  • Paperback
  • 239 pages
  • Clade
  • James Bradley
  • English
  • 27 September 2018

About the Author: James Bradley

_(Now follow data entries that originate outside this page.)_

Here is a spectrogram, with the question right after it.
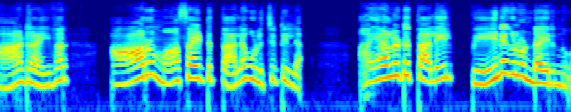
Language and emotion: Malayalam, disgusted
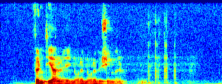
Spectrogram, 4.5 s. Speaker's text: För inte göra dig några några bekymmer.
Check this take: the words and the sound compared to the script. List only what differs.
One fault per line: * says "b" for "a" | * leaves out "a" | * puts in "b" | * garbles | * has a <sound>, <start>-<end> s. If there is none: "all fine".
* has a laugh, 2.7-3.7 s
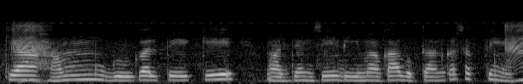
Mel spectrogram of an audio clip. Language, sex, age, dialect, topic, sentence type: Hindi, female, 18-24, Awadhi Bundeli, banking, question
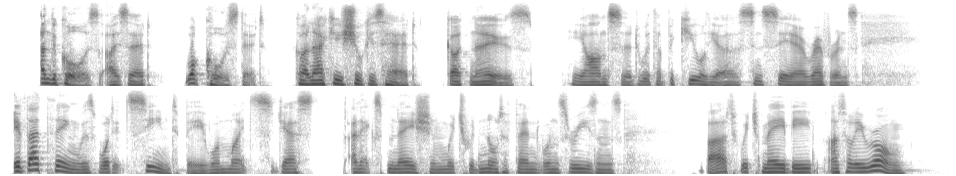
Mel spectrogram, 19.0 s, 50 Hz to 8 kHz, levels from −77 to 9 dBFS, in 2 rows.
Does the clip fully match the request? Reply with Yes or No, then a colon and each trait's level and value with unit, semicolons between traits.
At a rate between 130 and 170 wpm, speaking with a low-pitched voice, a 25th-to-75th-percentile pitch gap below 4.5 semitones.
Yes: average, 150 wpm; low, 110 Hz; average, 3.8 semitones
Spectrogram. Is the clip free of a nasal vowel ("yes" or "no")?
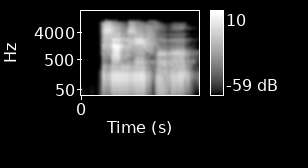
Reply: yes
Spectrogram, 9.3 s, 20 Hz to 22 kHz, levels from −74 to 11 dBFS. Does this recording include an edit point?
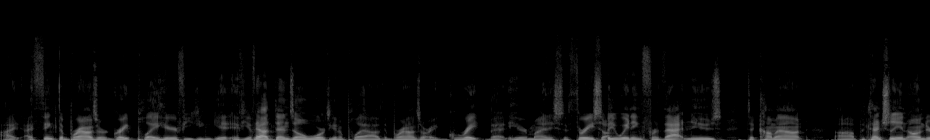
yes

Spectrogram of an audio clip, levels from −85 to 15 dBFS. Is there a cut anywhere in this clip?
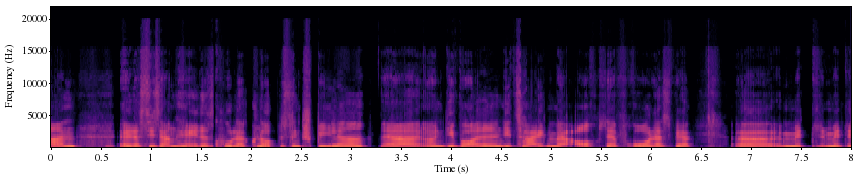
yes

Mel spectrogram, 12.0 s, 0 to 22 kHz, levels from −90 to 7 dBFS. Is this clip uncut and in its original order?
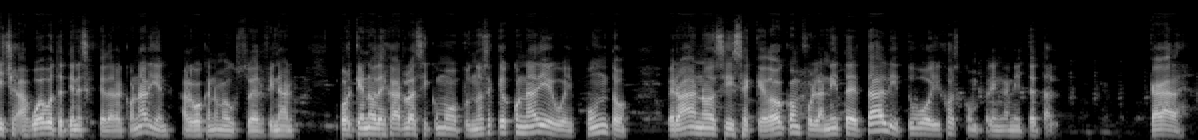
yes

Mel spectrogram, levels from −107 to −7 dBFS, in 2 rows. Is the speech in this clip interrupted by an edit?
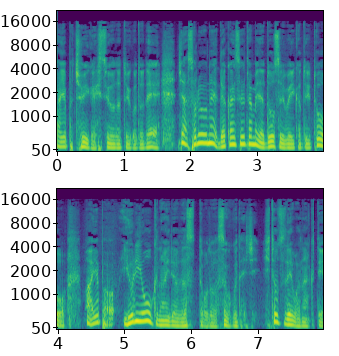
no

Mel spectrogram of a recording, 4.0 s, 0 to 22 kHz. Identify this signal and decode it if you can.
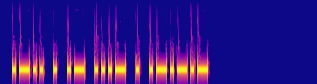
Morse code, heard as a keyed tone, about 28 wpm, 700 Hz. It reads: LEAVE.
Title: Sentences from Top 1000 Words - Review Part 4 - 28wpm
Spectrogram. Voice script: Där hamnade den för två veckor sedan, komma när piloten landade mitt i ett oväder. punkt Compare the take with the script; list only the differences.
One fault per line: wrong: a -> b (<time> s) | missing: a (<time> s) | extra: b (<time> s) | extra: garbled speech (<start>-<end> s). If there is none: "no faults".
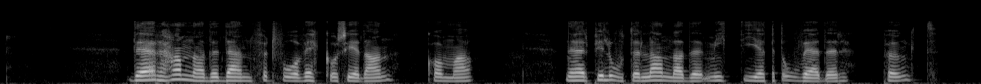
extra: ett (7.7 s)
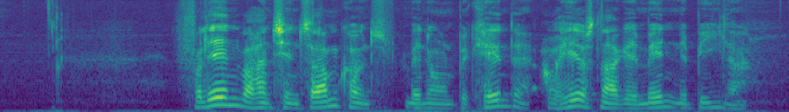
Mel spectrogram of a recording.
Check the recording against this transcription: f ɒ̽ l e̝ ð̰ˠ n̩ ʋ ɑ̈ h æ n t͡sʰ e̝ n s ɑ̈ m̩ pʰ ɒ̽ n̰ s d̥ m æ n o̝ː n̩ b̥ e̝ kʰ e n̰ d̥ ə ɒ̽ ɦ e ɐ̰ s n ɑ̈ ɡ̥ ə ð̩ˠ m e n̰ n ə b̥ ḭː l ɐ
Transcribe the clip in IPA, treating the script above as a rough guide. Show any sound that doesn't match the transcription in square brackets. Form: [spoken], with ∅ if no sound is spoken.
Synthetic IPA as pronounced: f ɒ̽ l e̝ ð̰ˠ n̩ ʋ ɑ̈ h æ n t͡sʰ e̝ n s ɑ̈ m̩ [kʰ] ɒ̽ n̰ s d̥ m [e] n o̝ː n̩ b̥ e̝ kʰ e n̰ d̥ ə ɒ̽ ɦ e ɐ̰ s n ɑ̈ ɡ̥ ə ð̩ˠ m e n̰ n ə b̥ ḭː l ɐ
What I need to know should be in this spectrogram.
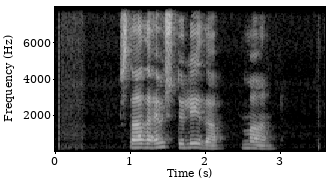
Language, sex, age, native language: Icelandic, female, 10, Icelandic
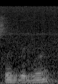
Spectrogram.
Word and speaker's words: Sangreman: os Povos, e Carlos Sanderman, se é assim que se pode dizer. Isso vem da pronúncia de... Francesa, vem da palavra Saint-Germain. Saint-Germain. Curiosamente tem um bom clube de futebol.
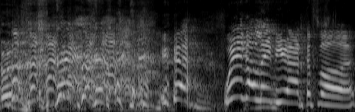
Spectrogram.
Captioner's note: all laugh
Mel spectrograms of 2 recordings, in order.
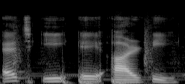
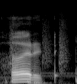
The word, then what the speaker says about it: heart: Next word is H E A R T. Correct pronunciation is heart. Mispronunciation is hurt.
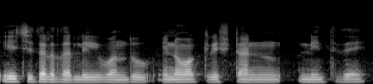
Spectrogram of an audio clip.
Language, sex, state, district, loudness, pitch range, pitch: Kannada, male, Karnataka, Bidar, -21 LUFS, 110-115 Hz, 115 Hz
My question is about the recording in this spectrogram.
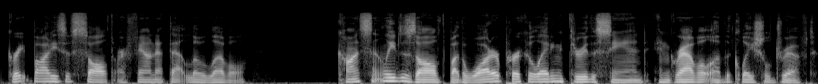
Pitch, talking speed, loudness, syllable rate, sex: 110 Hz, 185 wpm, -20 LUFS, 5.3 syllables/s, male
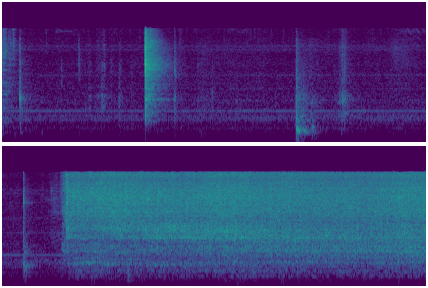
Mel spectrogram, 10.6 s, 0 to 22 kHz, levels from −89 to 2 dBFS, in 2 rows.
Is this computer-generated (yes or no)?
no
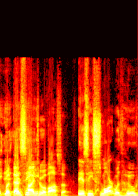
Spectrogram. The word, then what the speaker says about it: Tai Tuivasa: Uh, Tai Tuivasa he is fighting Greg Hardy.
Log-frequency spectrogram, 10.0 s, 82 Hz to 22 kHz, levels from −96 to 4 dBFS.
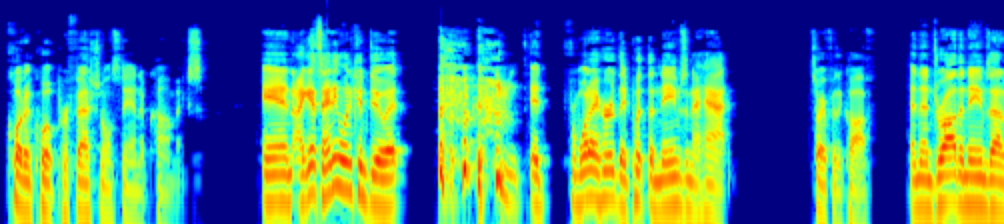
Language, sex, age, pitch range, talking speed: English, male, 20-39, 100-140 Hz, 210 wpm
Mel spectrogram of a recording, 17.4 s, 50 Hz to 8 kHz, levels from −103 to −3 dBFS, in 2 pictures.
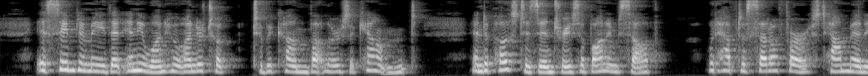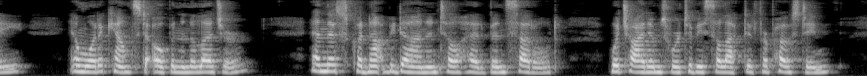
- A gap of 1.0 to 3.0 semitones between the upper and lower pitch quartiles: Yes, narrow, 2.5 semitones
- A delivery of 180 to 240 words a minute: Yes, average, 185 wpm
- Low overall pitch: No, high, 230 Hz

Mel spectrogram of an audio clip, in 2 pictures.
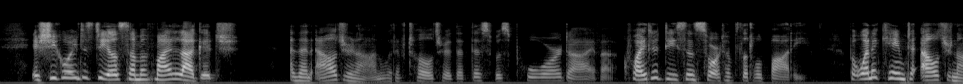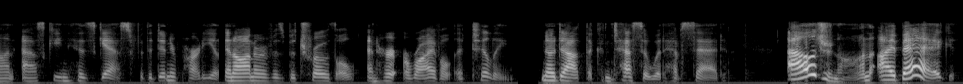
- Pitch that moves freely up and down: Yes, wide, 6.8 semitones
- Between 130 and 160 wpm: No, average, 190 wpm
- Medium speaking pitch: Yes, medium, 170 Hz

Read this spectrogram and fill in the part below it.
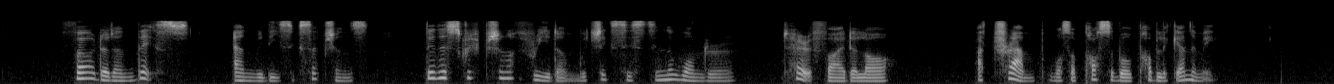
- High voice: No, medium, 175 Hz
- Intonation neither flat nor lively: No, wide, 5.7 semitones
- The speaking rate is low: Yes, slow, 115 wpm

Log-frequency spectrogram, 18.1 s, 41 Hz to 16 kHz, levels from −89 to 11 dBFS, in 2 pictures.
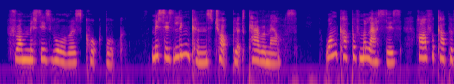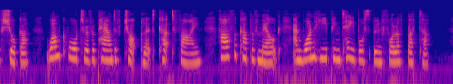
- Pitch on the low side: No, high, 230 Hz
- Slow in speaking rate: Yes, slow, 125 wpm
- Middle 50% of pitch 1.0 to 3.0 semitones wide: No, average, 4.7 semitones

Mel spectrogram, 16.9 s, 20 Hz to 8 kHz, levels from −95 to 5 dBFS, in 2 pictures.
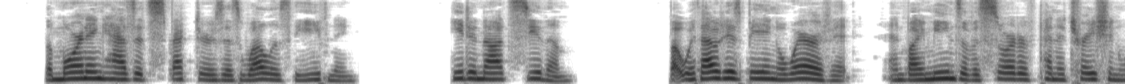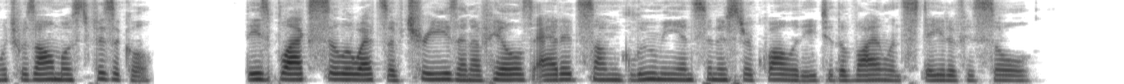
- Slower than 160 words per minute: No, average, 195 wpm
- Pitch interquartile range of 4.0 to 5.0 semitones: No, narrow, 2.5 semitones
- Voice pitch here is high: Yes, high, 195 Hz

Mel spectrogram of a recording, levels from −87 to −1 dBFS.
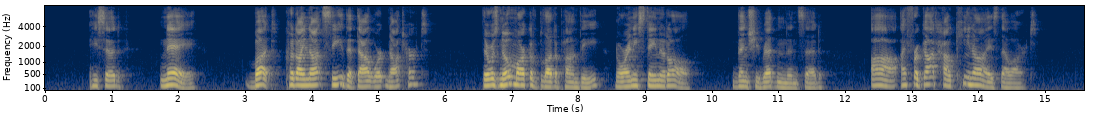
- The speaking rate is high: No, average, 155 wpm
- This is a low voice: No, medium, 150 Hz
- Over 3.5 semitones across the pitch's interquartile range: Yes, average, 4.7 semitones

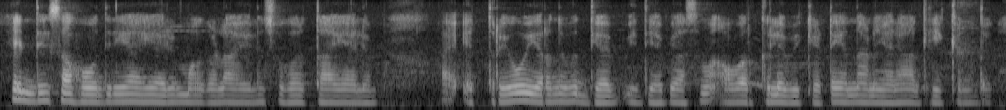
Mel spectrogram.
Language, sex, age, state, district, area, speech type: Malayalam, female, 45-60, Kerala, Palakkad, rural, spontaneous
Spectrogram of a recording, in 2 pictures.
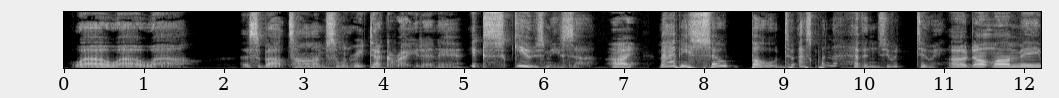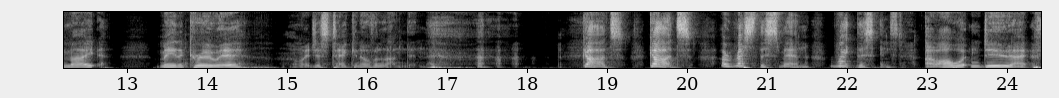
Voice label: VO british cockney

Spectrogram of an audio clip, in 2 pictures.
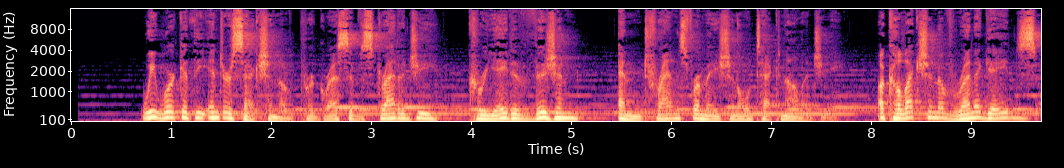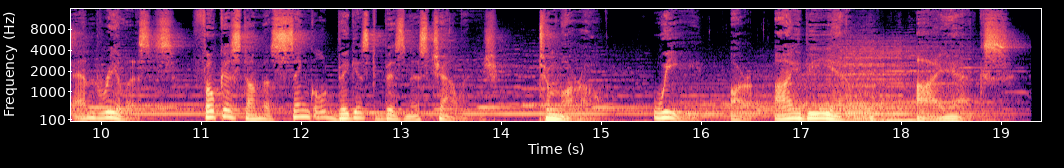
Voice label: Aspirational Branding

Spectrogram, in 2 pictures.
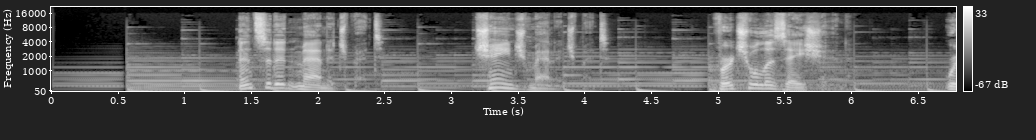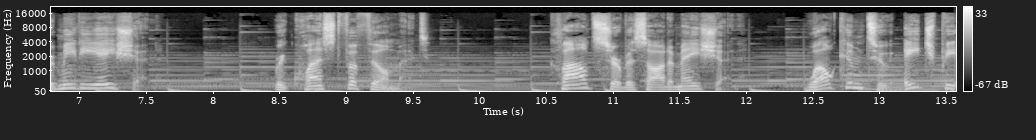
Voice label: Narration Corporate

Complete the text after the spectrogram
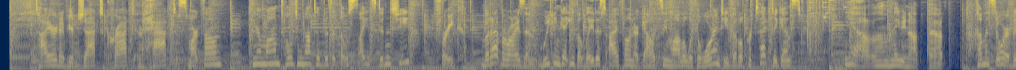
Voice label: Commercial

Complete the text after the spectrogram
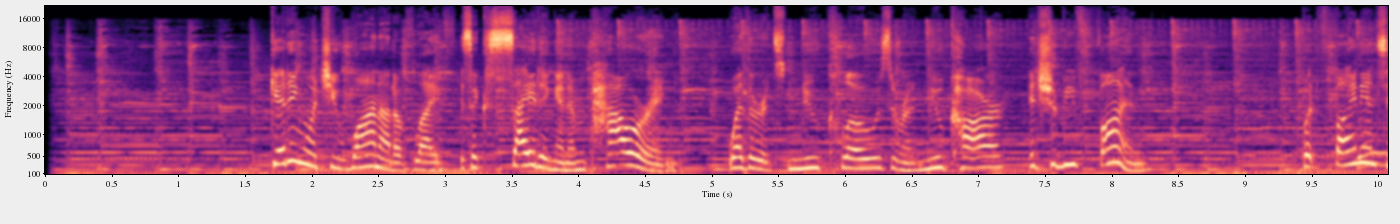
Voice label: Narration; Toyota

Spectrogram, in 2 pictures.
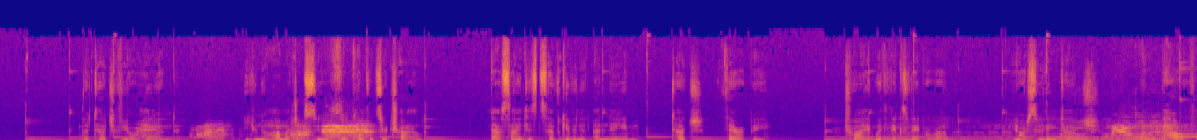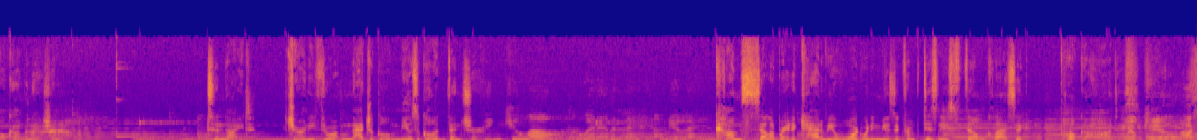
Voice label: Voice Over Commercial

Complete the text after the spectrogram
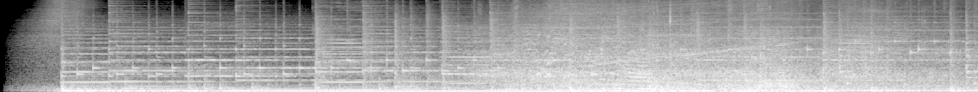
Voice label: Podcast Trailer, VO and Score; AFAR

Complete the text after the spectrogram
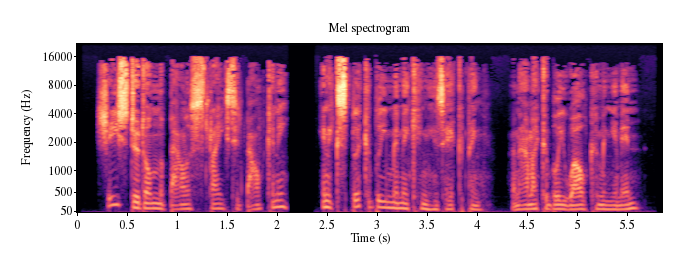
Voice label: UK Liverpool Younger

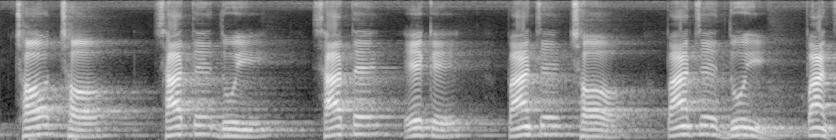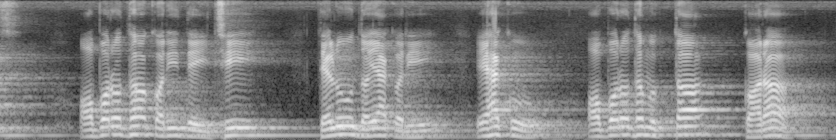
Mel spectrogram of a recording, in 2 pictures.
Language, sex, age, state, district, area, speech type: Odia, male, 45-60, Odisha, Nayagarh, rural, read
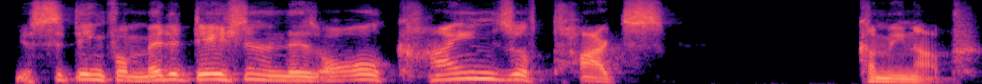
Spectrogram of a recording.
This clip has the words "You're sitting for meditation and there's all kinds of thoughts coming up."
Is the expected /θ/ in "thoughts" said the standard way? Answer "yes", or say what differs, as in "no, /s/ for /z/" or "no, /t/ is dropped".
no, /t/ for /θ/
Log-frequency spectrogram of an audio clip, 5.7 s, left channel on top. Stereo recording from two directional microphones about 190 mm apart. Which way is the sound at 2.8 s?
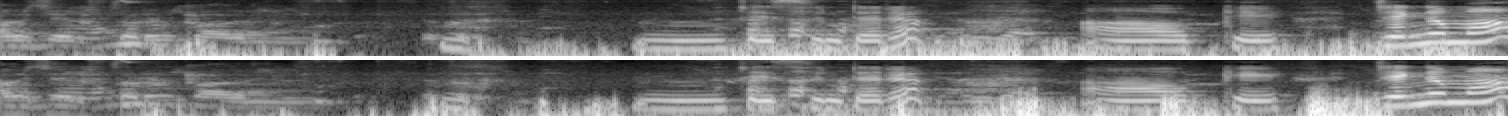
15° left (ahead or behind).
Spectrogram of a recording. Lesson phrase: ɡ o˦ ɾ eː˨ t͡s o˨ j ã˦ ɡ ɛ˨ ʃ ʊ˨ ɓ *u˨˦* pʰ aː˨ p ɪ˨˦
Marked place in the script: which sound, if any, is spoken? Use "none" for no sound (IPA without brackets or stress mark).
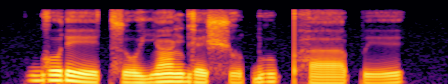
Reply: u˦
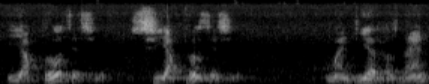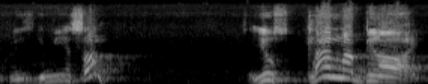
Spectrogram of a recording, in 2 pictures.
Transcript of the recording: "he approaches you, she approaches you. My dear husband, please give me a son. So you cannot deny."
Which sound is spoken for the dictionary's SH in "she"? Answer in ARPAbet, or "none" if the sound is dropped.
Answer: S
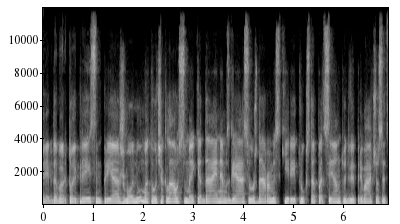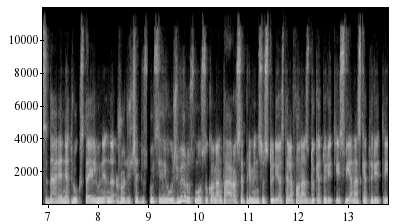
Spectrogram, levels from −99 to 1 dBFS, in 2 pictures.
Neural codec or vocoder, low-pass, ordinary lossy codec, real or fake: none; 10.8 kHz; Opus, 24 kbps; real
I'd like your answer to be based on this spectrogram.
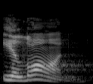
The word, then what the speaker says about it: Eglon: The battle against, and in the Hebrew it's pronounced Elon. In your Bible it might be translated Eglon, but the G is in the Hebrew silent.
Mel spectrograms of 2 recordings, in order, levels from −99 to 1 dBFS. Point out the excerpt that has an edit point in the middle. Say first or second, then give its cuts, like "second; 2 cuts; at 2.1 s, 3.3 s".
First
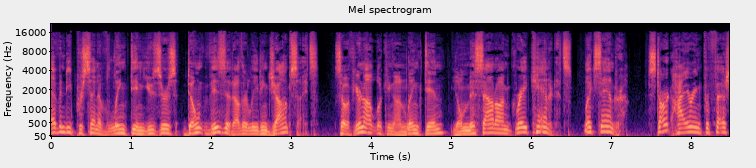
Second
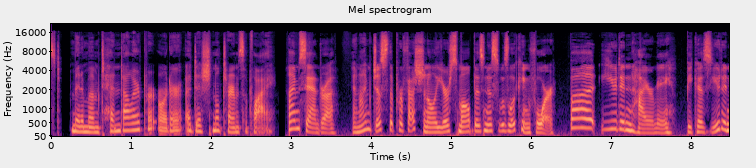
second; 1 cut; at 2.8 s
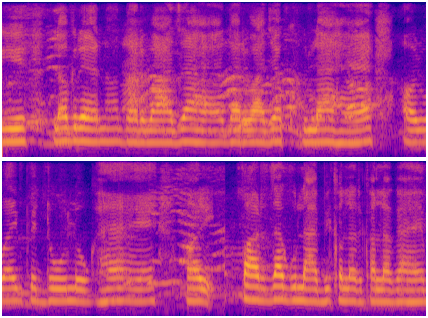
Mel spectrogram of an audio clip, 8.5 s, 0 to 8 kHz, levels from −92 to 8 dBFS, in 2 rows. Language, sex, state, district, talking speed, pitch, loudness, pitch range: Bhojpuri, female, Uttar Pradesh, Deoria, 160 wpm, 200 Hz, -18 LUFS, 195-205 Hz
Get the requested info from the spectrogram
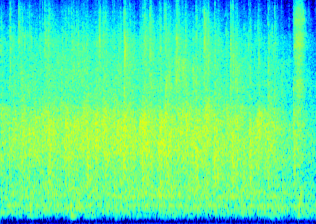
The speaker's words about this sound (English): Let's give the Lord a hand clap for that, church. God's good.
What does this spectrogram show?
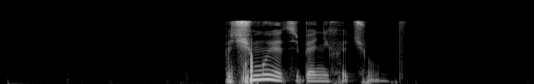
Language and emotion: Russian, sad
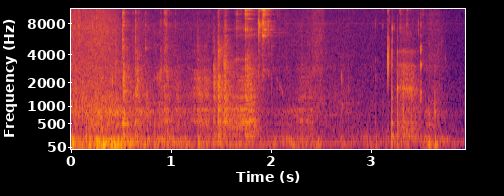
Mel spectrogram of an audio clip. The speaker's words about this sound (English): And then the last uh, 20 minutes can be one pose or uh, two 10 minute poses. And I'll ring my keys to signal that.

Librarian Note There isthan one author in the GoodReads database with this name See this thread forinformationJames is the author of four novels the critically acclaimed climate change narrative, Clade Hamish Hamilton 2015 , The Resurrectionist Picador 2006 , which explores the murky world of underground anatomists in Victorian England and was featured as one of Richard and Jud Librarian Note There isthan one author in the GoodReads database with this name See this thread forinformationJames is the author of four novels the critically acclaimed climate change narrative, Clade Hamish Hamilton 2015 , The Resurrectionist Picador 2006 , which explores the murky world of underground anatomists in Victorian England and was featured as one of Richard and Judy s Summer Reads in 2008 The Deep Field Sceptre 1999 , which is set in the near future and tells the story of a love affair between a photographer and a blind palaeontologist and Wrack Vintage 1997 about the search for a semi mythical Portuguese wreck He has also written a book of poetry, Paper Nautilus, the novella, Beauty s Sister, and edited The Penguin Book of the Ocean and Blur, a collection of stories by young Australian writers.Twice one of The Sydney Morning Herald s Best Young Novelists, his books have won The Age Fiction Book of the Year Award, the Fellowship of Australian Writers Literature Award and the Kathleen Mitchell Award, and have been shortlisted for awards such as the Miles Franklin Award, the Commonwealth Writers Prize, the NSW Premier s Christina Stead Award for Fiction, the Victorian Premier s Award for Fiction and the Aurealis Award for Best Science Fiction Novel, and have been widely translated His short fiction has appeared in numerous literary magazines and collections, including Best Australian Stories, Best Australian Fantasy and Horror and The Penguin Century of Australian Stories, and has been shortlisted for the Aurealis Awards for Best Science Fiction Short Story and Best Horror Short Story.As well as writing fiction and poetry, James writes and reviews for a wide range of Australian and international newspapers and magazines In 2012 he won the Pascall Prize for Australia s Critic of the year